Recorded data:

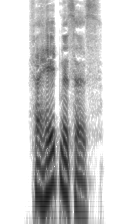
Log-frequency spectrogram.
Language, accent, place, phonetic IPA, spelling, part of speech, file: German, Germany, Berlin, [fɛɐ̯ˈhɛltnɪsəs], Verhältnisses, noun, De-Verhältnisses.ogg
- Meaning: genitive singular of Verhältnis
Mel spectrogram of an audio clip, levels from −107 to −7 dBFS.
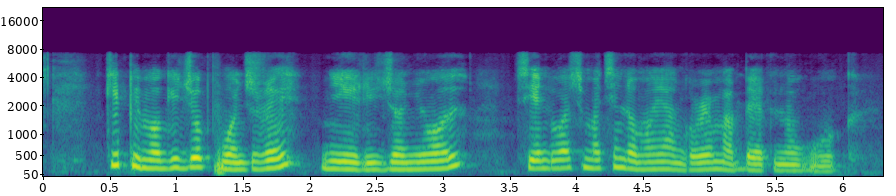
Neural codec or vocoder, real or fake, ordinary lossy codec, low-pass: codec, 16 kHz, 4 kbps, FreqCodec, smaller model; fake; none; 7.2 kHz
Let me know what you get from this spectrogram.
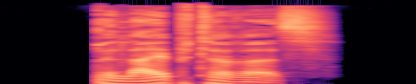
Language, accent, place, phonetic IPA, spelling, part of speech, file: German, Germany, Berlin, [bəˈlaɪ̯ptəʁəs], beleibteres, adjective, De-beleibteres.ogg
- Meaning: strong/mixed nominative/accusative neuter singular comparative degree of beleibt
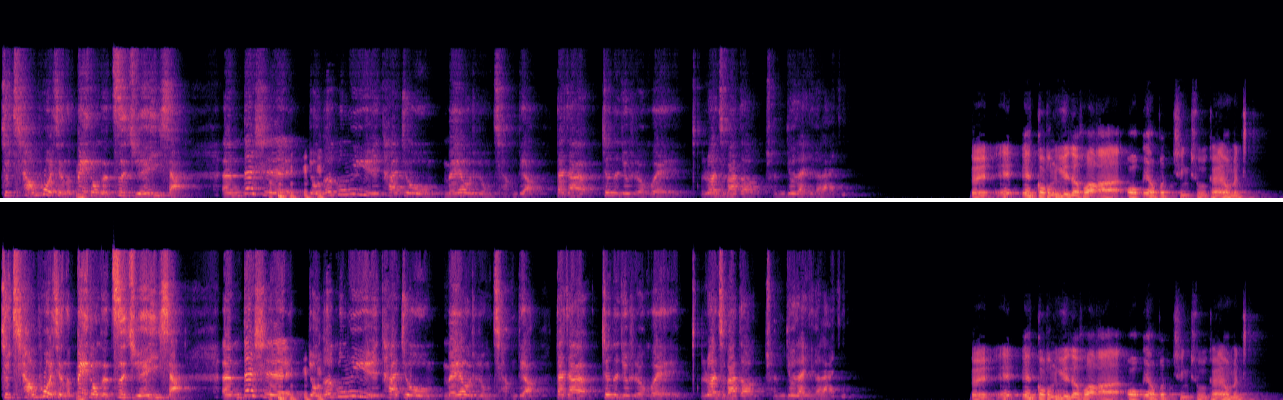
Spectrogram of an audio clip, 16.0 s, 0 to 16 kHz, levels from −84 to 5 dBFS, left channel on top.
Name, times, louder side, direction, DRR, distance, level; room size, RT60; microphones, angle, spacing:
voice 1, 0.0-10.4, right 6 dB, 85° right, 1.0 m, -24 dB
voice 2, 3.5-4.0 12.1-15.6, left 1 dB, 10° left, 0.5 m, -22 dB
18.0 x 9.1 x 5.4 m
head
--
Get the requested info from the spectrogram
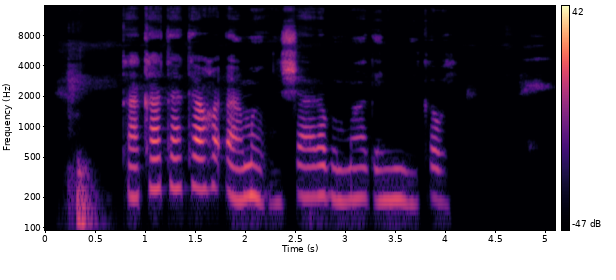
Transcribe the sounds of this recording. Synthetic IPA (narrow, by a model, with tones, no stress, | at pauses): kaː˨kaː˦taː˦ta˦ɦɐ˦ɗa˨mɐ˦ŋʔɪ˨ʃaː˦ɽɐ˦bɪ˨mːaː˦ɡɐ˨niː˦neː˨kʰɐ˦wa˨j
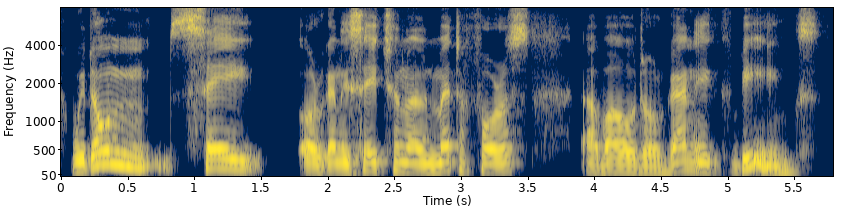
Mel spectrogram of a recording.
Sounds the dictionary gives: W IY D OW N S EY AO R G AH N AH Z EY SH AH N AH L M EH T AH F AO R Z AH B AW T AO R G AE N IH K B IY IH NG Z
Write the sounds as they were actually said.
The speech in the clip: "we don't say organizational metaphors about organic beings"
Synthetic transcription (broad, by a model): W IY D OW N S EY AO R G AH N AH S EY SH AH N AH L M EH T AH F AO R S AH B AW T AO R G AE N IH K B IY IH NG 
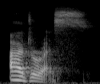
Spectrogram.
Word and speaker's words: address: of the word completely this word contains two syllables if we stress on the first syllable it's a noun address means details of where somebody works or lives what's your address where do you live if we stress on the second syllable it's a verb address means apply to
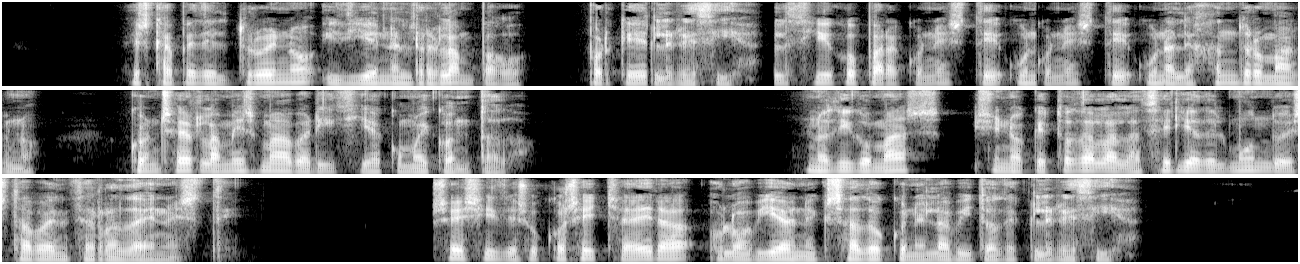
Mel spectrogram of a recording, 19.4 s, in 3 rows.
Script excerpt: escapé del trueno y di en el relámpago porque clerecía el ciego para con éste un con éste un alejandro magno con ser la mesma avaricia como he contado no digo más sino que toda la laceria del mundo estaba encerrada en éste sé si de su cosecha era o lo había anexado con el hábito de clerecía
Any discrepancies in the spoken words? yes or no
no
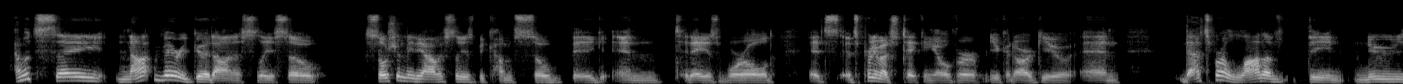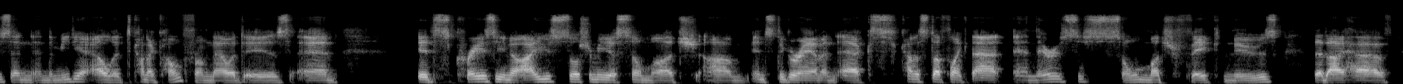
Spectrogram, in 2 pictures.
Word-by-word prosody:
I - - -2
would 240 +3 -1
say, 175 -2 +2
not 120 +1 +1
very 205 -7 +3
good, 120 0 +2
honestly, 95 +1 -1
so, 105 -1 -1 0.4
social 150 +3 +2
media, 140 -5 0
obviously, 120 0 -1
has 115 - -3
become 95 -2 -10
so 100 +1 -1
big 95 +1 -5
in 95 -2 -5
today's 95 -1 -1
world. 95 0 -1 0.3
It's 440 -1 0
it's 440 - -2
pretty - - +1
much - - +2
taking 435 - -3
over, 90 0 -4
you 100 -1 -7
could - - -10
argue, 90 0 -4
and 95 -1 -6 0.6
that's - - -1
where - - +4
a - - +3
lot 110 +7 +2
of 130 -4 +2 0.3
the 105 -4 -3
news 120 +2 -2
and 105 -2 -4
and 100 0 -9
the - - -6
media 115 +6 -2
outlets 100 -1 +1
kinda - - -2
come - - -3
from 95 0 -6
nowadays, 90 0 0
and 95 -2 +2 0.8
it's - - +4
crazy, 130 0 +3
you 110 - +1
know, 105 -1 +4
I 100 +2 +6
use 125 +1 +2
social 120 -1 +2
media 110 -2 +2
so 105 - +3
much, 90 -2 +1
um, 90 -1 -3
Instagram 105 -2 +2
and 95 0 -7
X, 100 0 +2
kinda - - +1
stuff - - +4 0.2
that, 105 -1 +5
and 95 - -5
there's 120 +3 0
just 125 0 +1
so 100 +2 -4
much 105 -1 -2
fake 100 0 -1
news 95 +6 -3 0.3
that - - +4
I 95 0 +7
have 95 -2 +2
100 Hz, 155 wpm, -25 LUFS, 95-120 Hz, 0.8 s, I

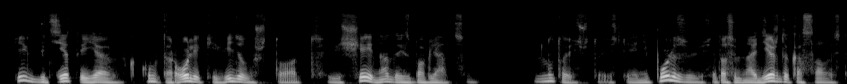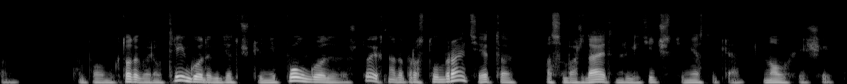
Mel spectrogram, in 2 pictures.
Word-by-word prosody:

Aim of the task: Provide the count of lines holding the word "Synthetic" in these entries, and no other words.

Solution to this problem: 2